───── Dataset

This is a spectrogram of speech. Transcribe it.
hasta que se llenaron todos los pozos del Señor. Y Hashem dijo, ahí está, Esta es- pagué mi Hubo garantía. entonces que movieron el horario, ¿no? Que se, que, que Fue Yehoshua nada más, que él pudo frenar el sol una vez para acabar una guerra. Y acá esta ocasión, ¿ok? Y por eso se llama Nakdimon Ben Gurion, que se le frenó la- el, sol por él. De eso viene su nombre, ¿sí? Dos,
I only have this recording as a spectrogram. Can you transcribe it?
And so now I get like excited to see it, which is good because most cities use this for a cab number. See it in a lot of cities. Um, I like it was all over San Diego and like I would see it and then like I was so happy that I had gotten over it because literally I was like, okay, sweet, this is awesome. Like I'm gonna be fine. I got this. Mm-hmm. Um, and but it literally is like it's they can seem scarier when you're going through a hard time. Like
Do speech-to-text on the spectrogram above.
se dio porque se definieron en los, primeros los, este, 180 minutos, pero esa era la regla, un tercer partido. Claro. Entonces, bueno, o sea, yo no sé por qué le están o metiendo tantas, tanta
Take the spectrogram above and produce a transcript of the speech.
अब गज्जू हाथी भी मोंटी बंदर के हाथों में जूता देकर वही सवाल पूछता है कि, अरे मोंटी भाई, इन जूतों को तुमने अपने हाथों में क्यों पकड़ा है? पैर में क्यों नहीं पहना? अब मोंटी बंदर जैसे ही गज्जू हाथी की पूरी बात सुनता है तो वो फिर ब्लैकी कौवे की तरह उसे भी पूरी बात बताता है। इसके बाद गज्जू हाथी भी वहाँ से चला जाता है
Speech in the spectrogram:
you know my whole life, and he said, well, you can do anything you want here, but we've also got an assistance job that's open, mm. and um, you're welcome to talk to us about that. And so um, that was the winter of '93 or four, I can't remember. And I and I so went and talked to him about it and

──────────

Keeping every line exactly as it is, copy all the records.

This is a spectrogram of speech. Transcribe it.
hasta que se llenaron todos los pozos del Señor. Y Hashem dijo, ahí está, Esta es- pagué mi Hubo garantía. entonces que movieron el horario, ¿no? Que se, que, que Fue Yehoshua nada más, que él pudo frenar el sol una vez para acabar una guerra. Y acá esta ocasión, ¿ok? Y por eso se llama Nakdimon Ben Gurion, que se le frenó la- el, sol por él. De eso viene su nombre, ¿sí? Dos,
I only have this recording as a spectrogram. Can you transcribe it?
And so now I get like excited to see it, which is good because most cities use this for a cab number. See it in a lot of cities. Um, I like it was all over San Diego and like I would see it and then like I was so happy that I had gotten over it because literally I was like, okay, sweet, this is awesome. Like I'm gonna be fine. I got this. Mm-hmm. Um, and but it literally is like it's they can seem scarier when you're going through a hard time. Like
Do speech-to-text on the spectrogram above.
se dio porque se definieron en los, primeros los, este, 180 minutos, pero esa era la regla, un tercer partido. Claro. Entonces, bueno, o sea, yo no sé por qué le están o metiendo tantas, tanta
Take the spectrogram above and produce a transcript of the speech.
अब गज्जू हाथी भी मोंटी बंदर के हाथों में जूता देकर वही सवाल पूछता है कि, अरे मोंटी भाई, इन जूतों को तुमने अपने हाथों में क्यों पकड़ा है? पैर में क्यों नहीं पहना? अब मोंटी बंदर जैसे ही गज्जू हाथी की पूरी बात सुनता है तो वो फिर ब्लैकी कौवे की तरह उसे भी पूरी बात बताता है। इसके बाद गज्जू हाथी भी वहाँ से चला जाता है
Speech in the spectrogram:
you know my whole life, and he said, well, you can do anything you want here, but we've also got an assistance job that's open, mm. and um, you're welcome to talk to us about that. And so um, that was the winter of '93 or four, I can't remember. And I and I so went and talked to him about it and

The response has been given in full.